3) Dingley Falls (1980) by Michael Malone
The Washington Post Book World accurately described it as "a lovable, sprawling, old-fashioned kind of novel" about the residents of Dingley Falls, Connecticut (its large cast of characters reminded me of a Robert Altman film).

4) Lucy & Ricky & Fred & Ethel: The Story of "I Love Lucy" (1976) by Bart Andrews
This 1977 paperback copy was probably one of the first books that I ever bought with my own money (it cost $1.95).

5) Diary of a Mad Playwright: Perilous Adventures on the Road with Mary Martin & Carol Channing (1989) by James Kirkwood
So Mary and Carol starred in a tour of Kirkwood's play, Legends, in 1986 - but they didn't make it to Broadway (I gave this entertaining book to my husband for Christmas in 1992).

6) Not Since Carrie: Forty Years of Broadway Musical Flops (1991) by Ken Mandelbaum
If you love Broadway musicals, you have to read this fun and informative book, which discusses such shows as Anyone Can Whistle, Breakfast at Tiffany's/Holly Golightly, Mack and Mabel, Prettybelle, The Rink and, of course, Carrie.

7) The Dreyfus Affair: A Love Story (1992) by Peter Lefcourt
This gay baseball romance about a major-league shortstop who falls in love with his second baseman was first optioned in 1992 to become a film, but it's never been made.

8) Both of Me (1980) by Mary Stuart
If you're a fan of daytime soap operas, you must read this engaging autobiography by Ms. Stuart, who played Joanne Gardner Barron Tate Vincente Tourneur during the 35-year run of Search for Tomorrow (1951-86).

9) Duluth (1983) by Gore Vidal
This is my favorite book by Mr. Vidal, and the Los Angeles Times described the novel as "a mixture of Dallas, Close Encounters of the Third Kind and Mary Hartman, Mary Hartman."

10) The Golden Gate (1986) by Vikram Seth
Set in San Francisco in the 1980s, this novel is written entirely in verse.
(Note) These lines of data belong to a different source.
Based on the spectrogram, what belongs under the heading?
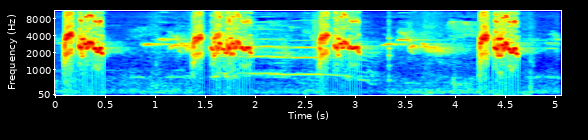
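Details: Sooty-headed bulbul singing agitatedly to lure wild bulbuls: four loud, bubbling chortle phrases spaced over a second apart, linked by steady, thin, level whistled tones.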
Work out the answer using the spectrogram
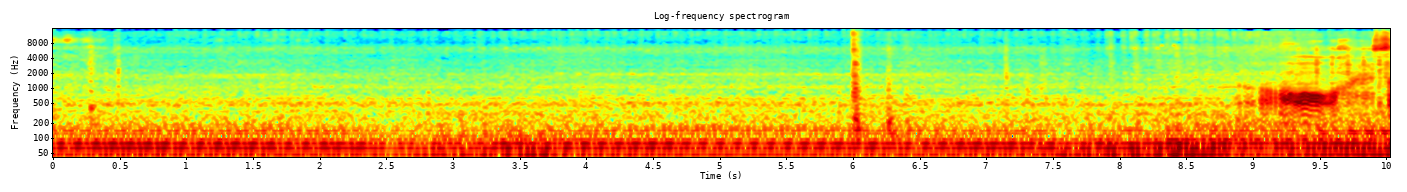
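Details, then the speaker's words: Chevrolet S10 pickup, mouse nest previously in the valve cover; uneven lumpy idle wavering and sagging, near stalling; rough idle, owners suspect idle set too low and raise the idle screw. "unhealthy maybe have to turn up the idle just a little out"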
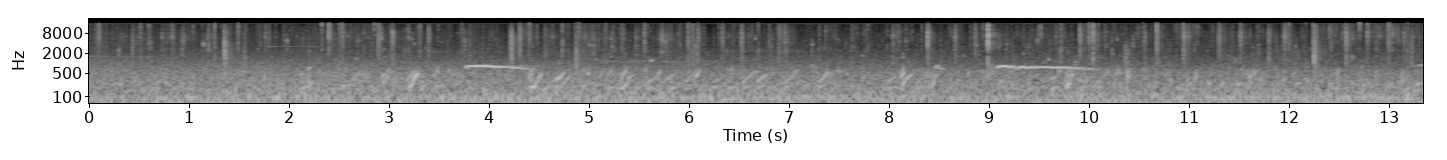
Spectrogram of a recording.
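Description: A cauldron bubbles.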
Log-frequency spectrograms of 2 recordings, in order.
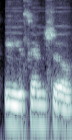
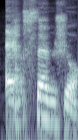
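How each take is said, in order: First: Essential said the right way, weak first vowel; correct pronunciation. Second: Essential said with a full stressed first vowel, wrong; mock wrong essential; wrong pronunciation. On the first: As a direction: model essential. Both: Shown as a demonstration. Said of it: "chứ không phải là essential".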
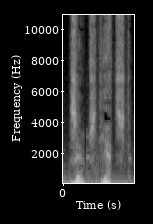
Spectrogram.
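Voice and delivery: usual speaking voice

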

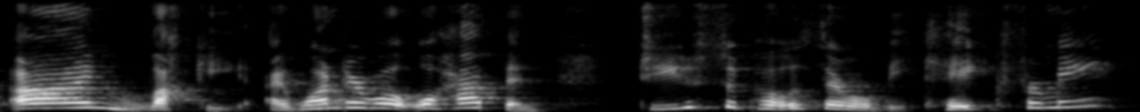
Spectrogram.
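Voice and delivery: put-on high-pitched delight of a thrilled girl; joyful. A narrator's reading. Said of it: "going red with joy".

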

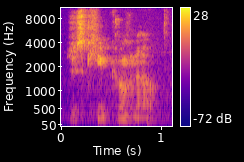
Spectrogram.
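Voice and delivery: ordinary talk

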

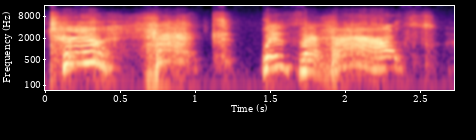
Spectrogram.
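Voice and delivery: very high, slow screech; shouting crone. Acted. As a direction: dismiss it with a screech. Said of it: "she shouted".

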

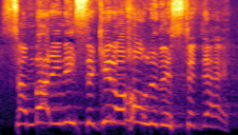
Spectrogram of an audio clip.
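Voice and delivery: loud, high shouted preaching; full-force preaching. Acted. Pastor voicing God answering the doubters, shouted preaching. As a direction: proclaim it with fire.

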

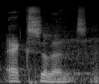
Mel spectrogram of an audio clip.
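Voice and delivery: ordinary talk

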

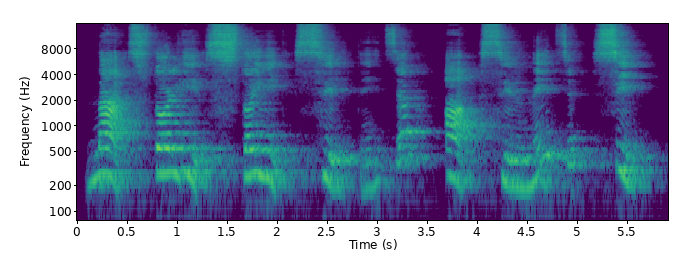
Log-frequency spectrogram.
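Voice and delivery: slow, careful tongue-twister; slowly. Shown as a demonstration. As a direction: say each word slowly and clearly. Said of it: "спочатку повільно скажемо".

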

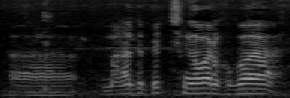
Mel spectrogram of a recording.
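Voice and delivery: ordinary talk, nothing marked

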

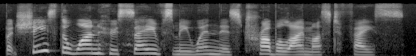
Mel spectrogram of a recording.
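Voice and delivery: put-on lively sing-song reading to children; rhyme read aloud. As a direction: read the rhyme brightly to little ones. Reading a rhyming picture book.

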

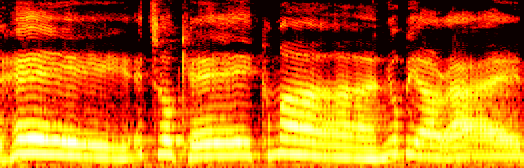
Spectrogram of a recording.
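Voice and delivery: sing-song pep talk to cheer someone up; mock soothing. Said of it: "other people were coming and trying to".

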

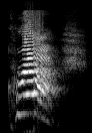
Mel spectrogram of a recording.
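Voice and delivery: high, loud crashing effect. A narrator's reading. Narrator voicing the beanstalk crashing down. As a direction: shout the crash.

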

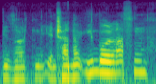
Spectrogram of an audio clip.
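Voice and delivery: normal talking voice

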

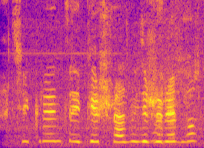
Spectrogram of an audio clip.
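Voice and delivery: high, loud excited squeal. Real, not acted. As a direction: squeal with delight. Excited at seeing fish close. (podekscytowany pisk)

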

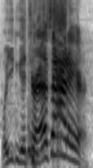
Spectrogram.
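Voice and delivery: fed-up shout at a player; angry ejection shout. Acted. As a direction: throw them out, loudly. Referee ejects an arguing player.

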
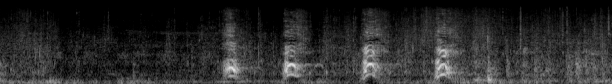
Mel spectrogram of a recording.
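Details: Rottweilers at play in water let out four evenly spaced barks after a quiet stretch of water noise, followed by a softer short yelp.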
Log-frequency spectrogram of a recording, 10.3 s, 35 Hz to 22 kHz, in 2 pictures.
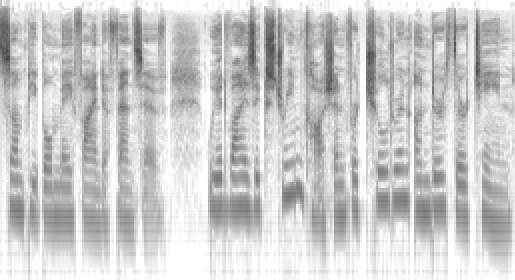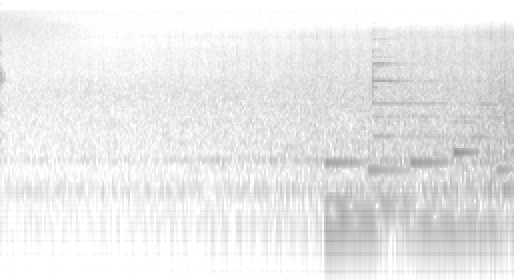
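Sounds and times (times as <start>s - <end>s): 
speech: 0.0s - 5.2s
train rumbling away from a torchlit station: 5.2s - 10.2s.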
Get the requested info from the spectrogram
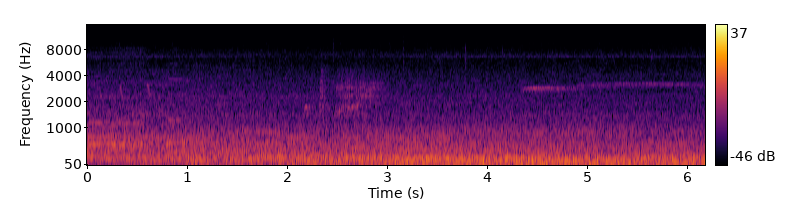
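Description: Steady low rumble of distant traffic and an electric commuter train approaching along the track. A faint, thin high whine comes in about four seconds in.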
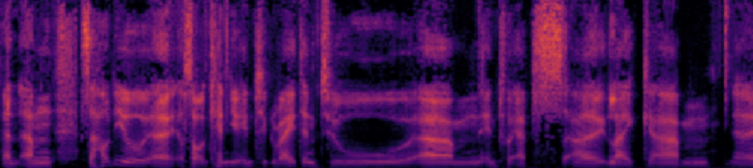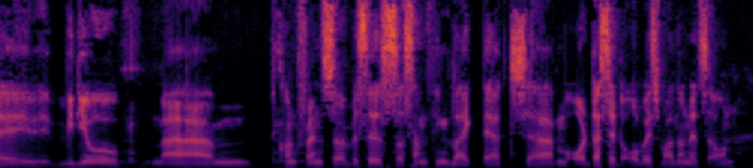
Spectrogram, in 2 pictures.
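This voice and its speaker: A man with a German accent moderating a conference Q&A, reading out audience questions in a halting way. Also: on the low side, fairly even intonation, sharp tone, no echo, low-quality recording. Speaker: session moderator.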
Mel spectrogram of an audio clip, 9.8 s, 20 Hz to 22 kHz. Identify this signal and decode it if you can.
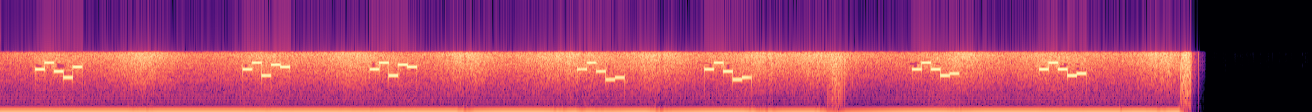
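Five-tone selective call (ZVEI), heard as quick runs of five tones, tones of about 70 ms. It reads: 88749 88509 88509 88734 88734 88856 88856
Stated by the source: ZVEI five-tone selective call received via SDR.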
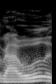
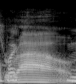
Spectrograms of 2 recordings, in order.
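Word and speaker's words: Raoul: Yeah, you actually pronounce it Raul. Raul is the Spanish pronunciation. We're in France, so it's Raul.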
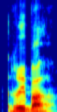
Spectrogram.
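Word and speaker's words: рыба: Stress is on the first syllable. Riba.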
I liked it - and so did Gore Vidal, who said it "gives great joy."


Jon said...

Happy blog-a-versary, sweetie! Jx

Alan Scott said...

Congratulations on the 8 year anniversary, Marc!

Mark in DE said...

Happy blogiversary!! I absolutely adore "Tales of the City", the inspiration for my blog's title. :-)

Damien said...

Mazel Tov on the Anniversary!

Love the blog and the effort you put in for all us readers.

Marc Harshbarger said...

Jon, Alan, Mark & Damien - thank you for your kind words and continued support as groovy readers of DEEP DISH!

Kergan said...

Any list that starts out with Tales is a winner in my book.

MovieJunkie said...

I thoroughly enjoyed The Dreyfus Affair. What a let down that the movie was never made. :-( Haven't heard of Dingley Falls, but it sounds like it's worth reading.